Fire Marshal Clyde Ellis called the two-story Stanley Street house fire "under control" late Saturday afternoon but said Ardmore firefighters remained on the scene.
"Firefighters will be here (1102 Stanley St.) all night putting out hot spots, and due to the amount of debris, will probably will be returning for the next three or four days to take care of hot spots," Ellis said.
Occupants of the house reported the blaze about 1:15 p.m.
"When firefighters arrived on scene it was about 30 percent engulfed. It quickly spread engulfing both floors," Ellis said, adding that Scott Richards, AFD shift commander, immediately called for reinforcements. "All firefighters who could get here were called in — some to come to the scene and others to cover anything else that might come in. Ice (road conditions) did hamper arrival."
Billowing black smoke spreading across the sky drew an audience of bystanders.
Luckily the occupants of the home escaped the growing blaze without injury.
The path of the fire
"The owner said they smelled smoke and saw smoke coming from the floor vents," Richards said.
Calling the blaze a "rapid build up," he said, "We assume the fire started in the basement, got in the walls and climbed to the second floor before the occupants even knew the house was on fire."
Richards explained several "interior attack" attempts were made. The last one could have been deadly.
"We had firefighters inside on the second floor when there was a flash over," he said. "We were lucky — they all got out."
Within minutes the second floor collapsed onto the main floor of the house.
Richards said the "fire below and fire above" was just one of the highly unusual elements firefighters contended with in the battle against the inferno. No firefighter injuries were reported as a result of initial warfare against the flames.
The cause of the blaze
Richards said based on what the homeowner told firefighters his family noticed it appears the fire started in the basement. However, without evidence or how and why the fire started the cause of the fire is pure conjecture at this point. And Ellis said, the extensive damage caused by the flames will further hamper the investigation into the cause.

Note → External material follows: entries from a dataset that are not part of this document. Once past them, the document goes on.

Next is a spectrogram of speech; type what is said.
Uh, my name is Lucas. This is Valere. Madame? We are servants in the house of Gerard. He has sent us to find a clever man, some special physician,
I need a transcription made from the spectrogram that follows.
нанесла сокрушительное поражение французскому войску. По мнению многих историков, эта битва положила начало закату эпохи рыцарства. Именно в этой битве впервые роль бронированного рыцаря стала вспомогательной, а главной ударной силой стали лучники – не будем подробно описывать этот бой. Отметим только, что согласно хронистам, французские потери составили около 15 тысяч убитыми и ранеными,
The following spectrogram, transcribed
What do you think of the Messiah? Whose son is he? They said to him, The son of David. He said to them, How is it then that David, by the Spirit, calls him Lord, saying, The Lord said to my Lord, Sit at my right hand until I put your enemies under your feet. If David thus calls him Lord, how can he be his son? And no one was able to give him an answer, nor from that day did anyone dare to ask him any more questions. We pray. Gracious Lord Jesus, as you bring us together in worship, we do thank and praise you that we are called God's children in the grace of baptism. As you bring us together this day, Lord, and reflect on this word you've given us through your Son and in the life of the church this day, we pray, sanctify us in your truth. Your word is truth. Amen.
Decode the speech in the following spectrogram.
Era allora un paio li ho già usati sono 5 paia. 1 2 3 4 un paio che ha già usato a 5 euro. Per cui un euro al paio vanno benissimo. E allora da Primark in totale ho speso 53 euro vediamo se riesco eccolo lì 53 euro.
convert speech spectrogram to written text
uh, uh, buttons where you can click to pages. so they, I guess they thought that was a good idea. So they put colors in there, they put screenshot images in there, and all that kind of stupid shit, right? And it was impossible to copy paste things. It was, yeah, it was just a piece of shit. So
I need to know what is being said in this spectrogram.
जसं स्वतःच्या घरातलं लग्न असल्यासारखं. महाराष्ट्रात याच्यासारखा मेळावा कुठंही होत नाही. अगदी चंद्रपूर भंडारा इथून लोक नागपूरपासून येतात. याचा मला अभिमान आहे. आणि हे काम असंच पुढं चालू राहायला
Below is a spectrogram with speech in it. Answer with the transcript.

"We're not sure now and we might not ever know what caused it due to the collapse of the structure and the amount of debris," Ellis said.